Though most any vegetable may be fermented, cucumbers are commonly used for pickling. Check out this link for an easy recipe for fermented cucumber pickles.

And the benefits of consuming fermented pickles and pickle juice? There is some evidenced pickles may help relieve muscle cramps, lower blood sugar, and have anticancer benefits.

Pickles do contain a good amount of sodium — salt makes up about 5% of most recipes. For example, two small pickle spears may contain around 600 mg of sodium. An easy way to control the amount of salt in the recipe is to make your own pickles at home.

CONCLUSION

You may have heard that old saying — what’s old is new again? Probiotic foods have been around for centuries, but went out of favor, and boy are they back now!

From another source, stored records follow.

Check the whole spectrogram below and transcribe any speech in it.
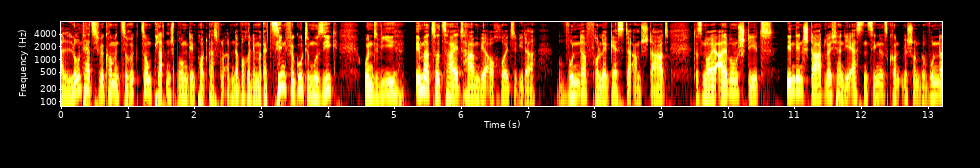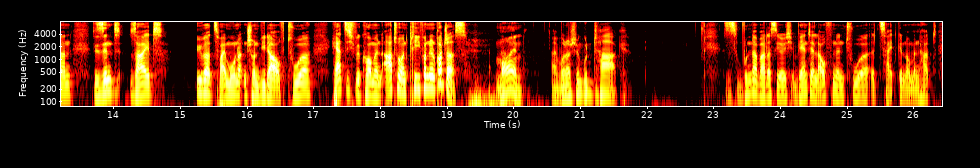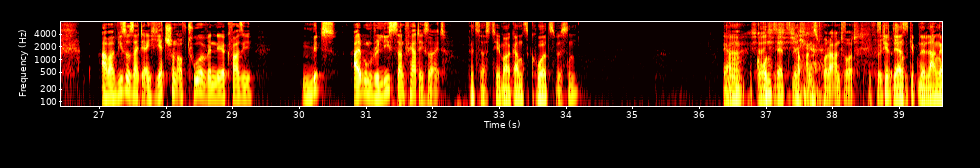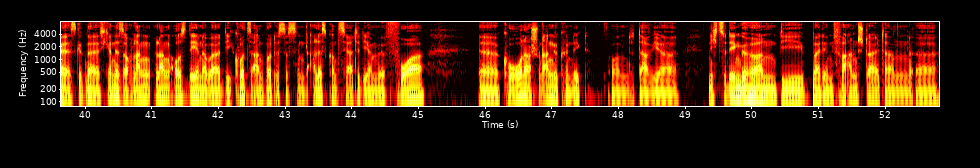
Hallo und herzlich willkommen zurück zum Plattensprung, dem Podcast von Alben der Woche, dem Magazin für gute Musik. Und wie immer zur Zeit haben wir auch heute wieder wundervolle Gäste am Start. Das neue Album steht in den Startlöchern. Die ersten Singles konnten wir schon bewundern. Sie sind seit über zwei Monaten schon wieder auf Tour. Herzlich willkommen, Arthur und Kri von den Rogers. Moin. Einen wunderschönen guten Tag. Es ist wunderbar, dass ihr euch während der laufenden Tour äh, Zeit genommen habt. Aber wieso seid ihr eigentlich jetzt schon auf Tour, wenn ihr quasi mit Album-Release dann fertig seid. Willst du das Thema ganz kurz wissen? Wir haben ich, grundsätzlich. Ich, ich, ich habe Angst vor der Antwort. es, gibt, ja, es gibt eine lange, es gibt eine, ich kann das auch lang, lang ausdehnen, aber die kurze Antwort ist, das sind alles Konzerte, die haben wir vor äh, Corona schon angekündigt. Und da wir nicht zu denen gehören, die bei den Veranstaltern äh,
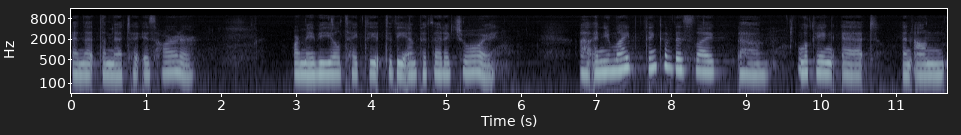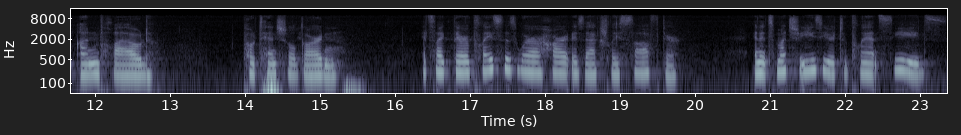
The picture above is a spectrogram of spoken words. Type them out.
and that the metta is harder. Or maybe you'll take to the empathetic joy uh, and you might think of this like um, looking at an un- unplowed potential garden. It's like there are places where our heart is actually softer. And it's much easier to plant seeds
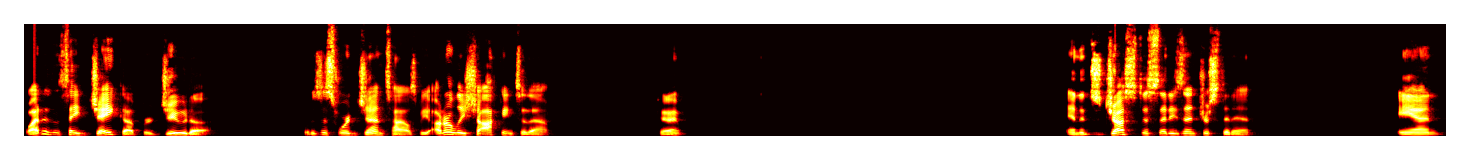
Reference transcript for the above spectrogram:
Why doesn't it say Jacob or Judah? What is this word Gentiles? Be utterly shocking to them. Okay? And it's justice that he's interested in. And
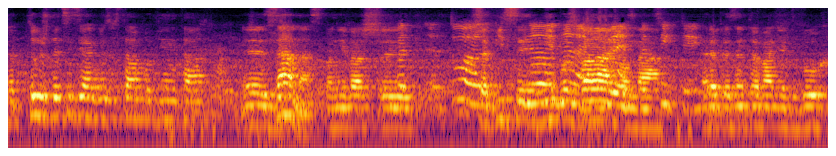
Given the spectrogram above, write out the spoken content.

Probiotic foods not only taste great but are good food you. The evidence to support the belief they may aid in decreasing inflammation is strong.

Since inflammation is the root cause of most chronic diseases, eating more of these foods seems like the smart thing to do. I’d love to know what are your favorite probiotic foods, and if you’ve experienced any of their purported benefits.

If you’d like, please leave a comment and let me know.

***Disclaimer: This post is for informational purposes only and should not be construed as medical advice***

About the author

Susan Taylor, RDN LD is a registered dietitian / nutritionist with 20+ years experience in the nutrition field.  Susan has worked in a variety of clinical settings including hospitals, longterm care, rehab, and private practice. She currently enjoys life in the Charleston, SC area and is always looking for ways to fit in a little more beach time.